iPod nano, third-generation (3G) 8GB
At a Glance
The release of the iPod touch complicates the larger "Which iPod should I buy?" question. But when it comes to traditional iPods, the decision has never been easier.
For those without huge iTunes libraries--or people who don't mind managing which part of their library to take with them--the nano is a clear winner. It's been improved in almost every way, to the point where it's essentially a miniaturized version of the iPod classic available for as little as $149, with all the same features and capabilities including video playback and output. (It also has the same limitations, such as an easily-scratched backside.) The only major compromises for choosing the nano are a smaller screen, a smaller Click Wheel, and less storage capacity, but in return you get smaller physical size, flash memory, and a lower price tag.

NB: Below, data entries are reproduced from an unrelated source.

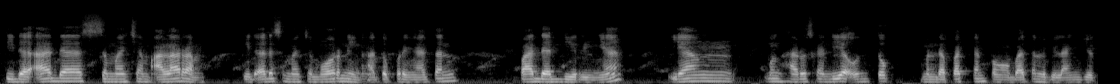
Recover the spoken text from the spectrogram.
tidak ada semacam alarm, tidak ada semacam warning atau peringatan pada dirinya yang mengharuskan dia untuk mendapatkan pengobatan lebih lanjut.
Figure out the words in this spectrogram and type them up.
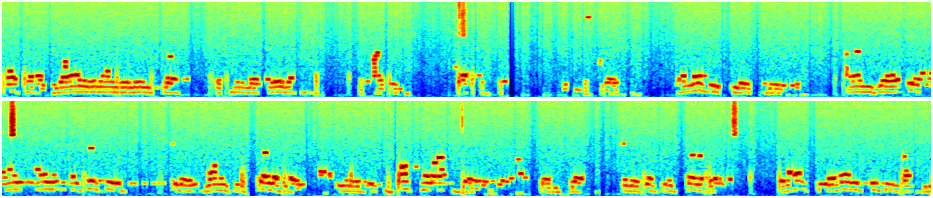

Apple may call the iPod touch the "best iPod yet," but for many people, that award just may go to this Saltine-cracker-sized player.